It began with a short but worrying statement. Less than 48 hours after a frail but smiling Queen Elizabeth II was photographed appointing new Prime Minister Liz Truss, her doctors said they were “concerned”.
An unprecedented medical bulletin issued by Buckingham Palace said the 96-year-old queen was under “medical supervision” but “remained comfortable” at her Scottish retreat, Balmoral Castle.
The announcement at 12:32 pm (11:32 GMT) sent shockwaves through parliament, where MPs had gathered to hear Truss announce a two-year freeze on energy bills.
Within minutes, the office of heir to the throne, Prince Charles, had announced that he and his wife Camilla, who were already staying on the Balmoral estate, had arrived at Balmoral Castle.
It is believed the queen’s daughter, Princess Anne, also made it to Balmoral in time as she too was in Scotland.
Both are thought to have been by the queen’s side when she died on Thursday afternoon.
Other members of the family, however, faced a long and ultimately unsuccessful dash from London.
The second in line to the throne, Prince William; the queen’s other two sons, Princes Andrew and Edward; and Edwards’ wife Sophie, who was particularly close to the monarch; arrived in a cold, grey Aberdeen aboard a special RAF plane late in the afternoon.
William, who has now become the heir, then took the wheel of the car for the 80-kilometre (50-mile) drive to Balmoral.
But by the time the grim-faced royals swept through the gate of Balmoral just after 5:00 pm, it was already too late.
Around half an hour earlier, at 4:30 pm, the prime minister had been informed the queen had died that afternoon.
Prince Harry, Charles’ second son, meanwhile, was still en route from London.
Initial announcements by the couple’s spokesperson said both he and his wife Meghan would travel to Balmoral.
In the end, Harry made the journey alone and was still in the air when the official palace announcement was made to the world at 6:30 pm.
He did not arrive at Balmoral until much later.
BBC royal correspondent Nicholas Witchell speculated live on air that Meghan — who has made a string of damaging criticisms of the royal family — did not make the journey in the end, for fear “she might not be terribly warmly welcomed”.
The palace statement said the queen had died “peacefully” but, in line with royal tradition, did not give any cause of death.
Sources told the Daily Mail newspaper there had been “no chronic condition”.
The queen had been undertaking far less work in recent months, but on Tuesday she nevertheless met both the outgoing Prime Minister Boris Johnson and the incoming Liz Truss.

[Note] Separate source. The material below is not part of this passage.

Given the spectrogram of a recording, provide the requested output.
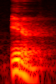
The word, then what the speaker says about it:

The sources told the daily the queen had been in good spirits — despite her recent and well-documented “mobility issues” — but took a sudden turn for the worse during the night of Wednesday to Thursday.
— ENDS —